General usage

  1. Avoid searching for two (2) letter words alone; instead use three (3) letter words or simply use a wild card  *  before or after the 2 letters. Two letter word searches are not searchable for several technical reasons:
  • The two letters you are searching for can appear in a portion of a word, or very commonly on their own, these if used in the search engine criteria, would greatly slow down and impede the performance of the FileHold search system.
  • In addition, they can also affect the quality of search results because they can appear inside a larger word or on their own with great frequency. This throws off search quality to unacceptable levels. The document management system is designed to ignore common words or characters as they tend to slow searches without improving the quality of the results. See the table below on Noise Words.
  • For example, if you wish to search for "ATCommands" when you are looking for a document that describes "ATCommands for communicating with a cellular phone or communication hardware device", then we recommend using ATC* in the search bar. As a side note, the single word "at" is ignored by the full text search engine.
  1. Use whole words when searching for words inside of documents. Simple search acts like a "Google" search and partial words may not return the results you are looking for or may not return any results. If you need to use partial words, use a wildcard (*, ?,) with the search.
  2. If you use a very generic search term, then the search engine may time out. Try to look for unique words or terms or limit the search to a specific area in the Library.

Full text search - Wildcard search limitation setting

When a wildcard search (*) is performed or is used in conjunction with the “contains” operator in an Advanced search, using a common term in the repository may return a very large number of intermediate search results that must be processed. A parameter limitation can be set on the number of results returned when a search like this has been performed. Care should be taken not to set a value that makes any typical searches impractical. For most users this value does not need to be changed from the default which returns all specified results that can be found before the full text search timeout expires.

The new entry in the web config file in C:\Program Files\FileHold Systems\Application Server\FullTextSearch is under <appSettings>:

<add key="LimitNumberOfEntriesToReturn" value="0" />

If the value is set to 0, then the limitation is disabled. It is disabled by default.

If a wildcard full text search exceeds the limit set in the web config file then a message is displayed:

“Your search with the CONTAINS operator would consume more server resources than allowed by your system administrator. Consider narrowing your search conditions to reduce the possible results. Your search would have returned {x} documents and your system administrator has set a limit of {x} documents.”

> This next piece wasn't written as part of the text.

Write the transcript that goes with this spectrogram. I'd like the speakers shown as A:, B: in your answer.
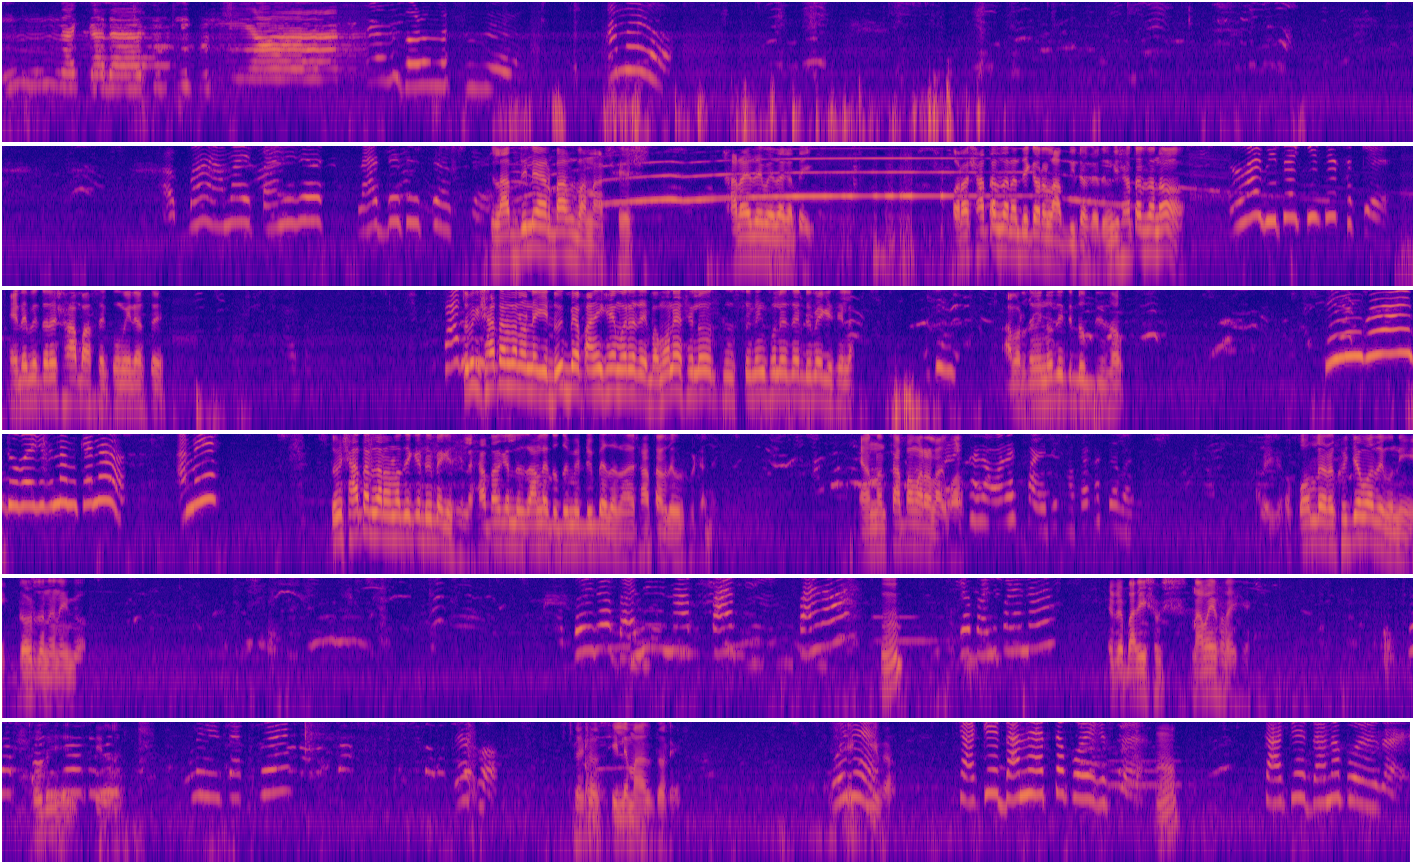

Noise words (Ignored words)

A noise word is a word such as "the" or "if" that is so common that it is not useful in searches. To save time, noise words are not indexed and are ignored in index searches. All single letters are ignored and include the list of words in the table below.


Noise Words


a, about, after, all, also, an, and, another, any, are, as, at


be, because, been. before, being, between, both, but, by


came, can, come, could


did, do


each,  even


for, from, further, furthermore


get, got


had, has, have, he, her, here, hi, him, himself, how, however


i, if, in, indeed, into, is, it, its






made, many, me, might, more, moreover, most, much, must, my


never, not, now


of, on, only, or, other, our, out, over


said, same, see, she, should, since, some, still, such


take, than, that, the, their, them, then, there, therefore, these, they, this, those, through, thus, to, too


under, up




was, way, we, well, were, what, when, where, which, while, who, will, with, would


you, your